### PROBLEM REQUIREMENTS
Would you write out the entries again, exactly as they are, but without images?

### INFORMATION GIVEN
##############################

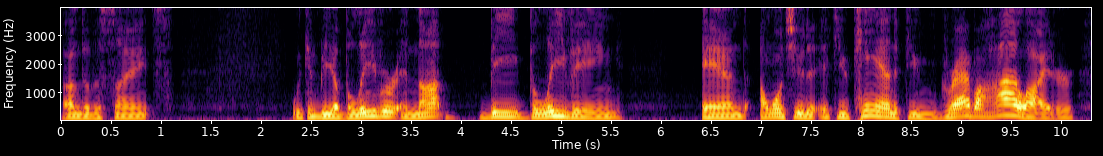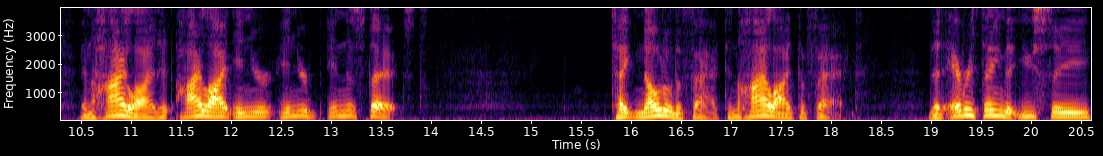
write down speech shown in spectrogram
unto the saints. We can be a believer and not be believing. And I want you to, if you can, if you can grab a highlighter and highlight it, highlight in your in your in this text. Take note of the fact and highlight the fact that everything that you see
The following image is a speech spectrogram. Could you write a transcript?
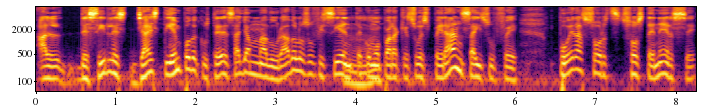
al decirles, ya es tiempo de que ustedes hayan madurado lo suficiente como para que su esperanza y su fe pueda sostenerse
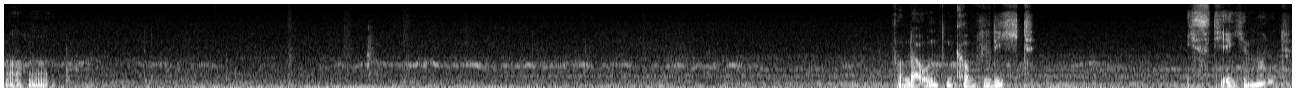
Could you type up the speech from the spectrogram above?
Aha. Von da unten kommt Licht. Ist hier jemand?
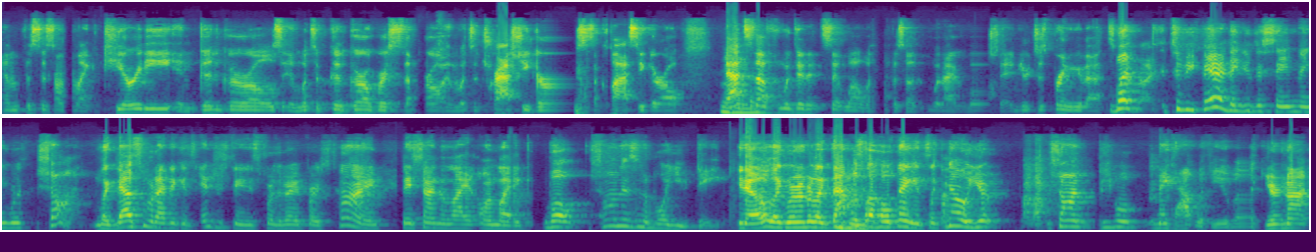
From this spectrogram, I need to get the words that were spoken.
emphasis on like purity and good girls and what's a good girl versus a girl and what's a trashy girl versus a classy girl. That Mhm. stuff didn't sit well with the episode when I watched it, and you're just bringing that to. But to be fair, they do the same thing with Sean. Like that's what I think is interesting is for the very first time they shine the light on like, well, Sean isn't a boy you date. You know, like remember, like that was the whole thing. It's like, no, you're Sean. People make out with you, but like you're not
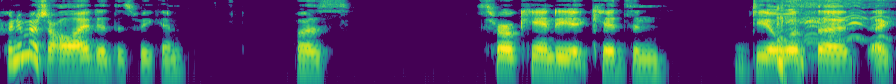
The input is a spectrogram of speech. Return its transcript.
pretty much all I did this weekend was throw candy at kids and deal with a, a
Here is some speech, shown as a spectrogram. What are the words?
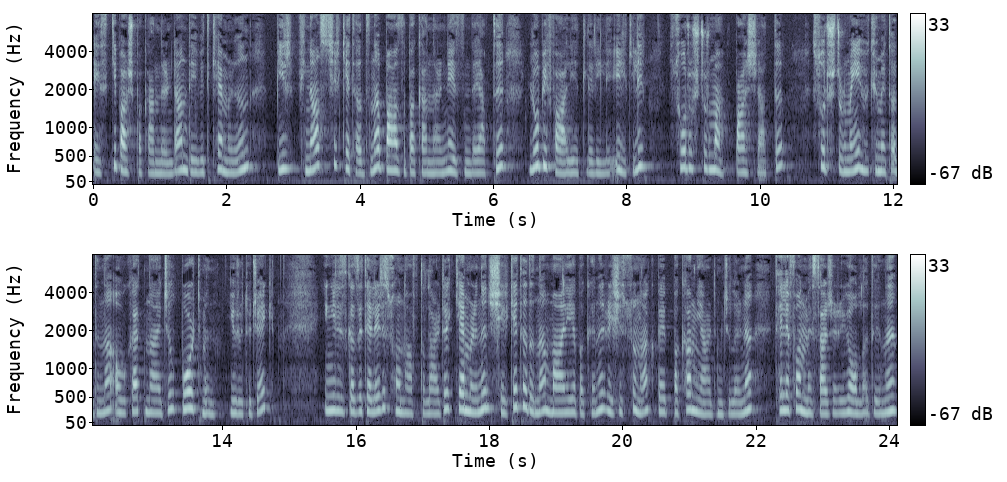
eski başbakanlarından David Cameron'ın bir finans şirketi adına bazı bakanlar nezdinde yaptığı lobi faaliyetleriyle ilgili soruşturma başlattı. Soruşturmayı hükümet adına avukat Nigel Boardman yürütecek. İngiliz gazeteleri son haftalarda Cameron'ın şirket adına Maliye Bakanı Rishi Sunak ve bakan yardımcılarına telefon mesajları yolladığını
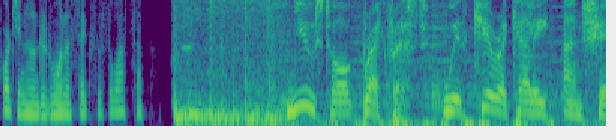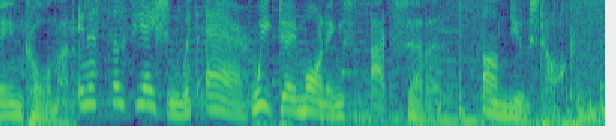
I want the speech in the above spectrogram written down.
1400 106 is the WhatsApp. Newstalk Breakfast with Ciara Kelly and Shane Coleman. In association with AIR. Weekday mornings at 7 on Newstalk.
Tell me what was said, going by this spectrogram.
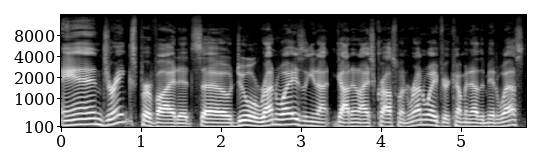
and drinks provided. So dual runways, and you got a nice crosswind runway if you're coming out of the Midwest.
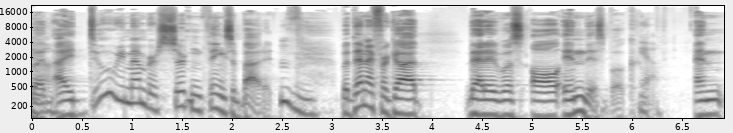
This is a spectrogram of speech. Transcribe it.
But I do remember certain things about it. hmm But then I forgot that it was all in this book. yeah, and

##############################

### EXERCISE RESPONSE
write down speech shown in spectrogram
unto the saints. We can be a believer and not be believing. And I want you to, if you can, if you can grab a highlighter and highlight it, highlight in your in your in this text. Take note of the fact and highlight the fact that everything that you see
The following image is a speech spectrogram. Could you write a transcript?
al decirles, ya es tiempo de que ustedes hayan madurado lo suficiente como para que su esperanza y su fe pueda sostenerse
Could you type up the speech from the spectrogram above?
Aha. Von da unten kommt Licht. Ist hier jemand?
From this spectrogram, I need to get the words that were spoken.
emphasis on like purity and good girls and what's a good girl versus a girl and what's a trashy girl versus a classy girl. That Mhm. stuff didn't sit well with the episode when I watched it, and you're just bringing that to. But to be fair, they do the same thing with Sean. Like that's what I think is interesting is for the very first time they shine the light on like, well, Sean isn't a boy you date. You know, like remember, like that was the whole thing. It's like, no, you're Sean. People make out with you, but like you're not
The input is a spectrogram of speech. Return its transcript.
pretty much all I did this weekend was throw candy at kids and deal with a, a
Here is some speech, shown as a spectrogram. What are the words?
eski başbakanlarından David Cameron'ın bir finans şirketi adına bazı bakanlar nezdinde yaptığı lobi faaliyetleriyle ilgili soruşturma başlattı. Soruşturmayı hükümet adına avukat Nigel Boardman yürütecek. İngiliz gazeteleri son haftalarda Cameron'ın şirket adına Maliye Bakanı Rishi Sunak ve bakan yardımcılarına telefon mesajları yolladığını
I want the speech in the above spectrogram written down.
1400 106 is the WhatsApp. Newstalk Breakfast with Ciara Kelly and Shane Coleman. In association with AIR. Weekday mornings at 7 on Newstalk.
Tell me what was said, going by this spectrogram.
and drinks provided. So dual runways, and you got a nice crosswind runway if you're coming out of the Midwest.
This is a spectrogram of speech. Transcribe it.
But I do remember certain things about it. hmm But then I forgot that it was all in this book. yeah, and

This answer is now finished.